Khan, 42, a perfectionist who is compared by critics to Hollywood's Tom Hanks, has often spoken out on issues such as religious riots and uneven development, sometimes at the risk of losing his star appeal.

But so long as some of his films get a social message out, Khan won't back away from taking a stand, the veteran actor said as he made a special appearance at the Jaipur Literature Festival.

"I enjoy doing an out-and-out commercial film, and I would like to use the popularity I have as a mainstream actor and use that to tell other stories," Khan said at the weekend.

The star's directorial debut Taare Zameen Par (Stars on Earth), a film about child dyslexia, topped box offices across the cinema-mad country when released last month, backing his theory of how mainstream and niche cinema can coexist, he said.

"I want everyone in the country to see Taare, so I will use the grass-root popularity that I get from a Fanaa or a Dil Chahata Hai to get audiences to also see a Taare," he said, referring to two of his biggest mainstream hits.


Strong Opinions
Khan is no stranger to controversy.
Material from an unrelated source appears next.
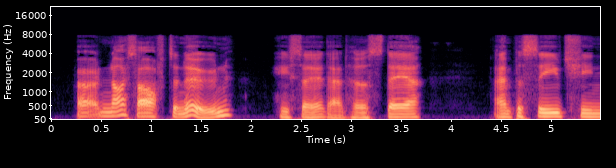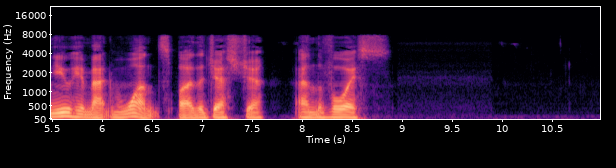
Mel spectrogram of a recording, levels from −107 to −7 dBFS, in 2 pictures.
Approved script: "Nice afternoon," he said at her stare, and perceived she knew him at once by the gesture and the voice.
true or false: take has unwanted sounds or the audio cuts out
false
Two years ago, he supported a campaign against a dam that displaced thousands of villagers in Gujarat, also the scene of the horrific 2002 religious riots in which hundreds of people, mostly Muslims, were killed.

The reaction was prompt: Hindu groups supporting the dam tore down posters of his films and banned his movies in Gujarat.

Khan's strong opinions extend to two other issues as well -- the media and sponsored film awards in India, both of which he largely avoids, prompting charges of arrogance.

But for him, that is par for the course when making the films he wants to make.

"I think everyone -- not just actors or sportspersons -- should take a stand against things they don't agree with," he said.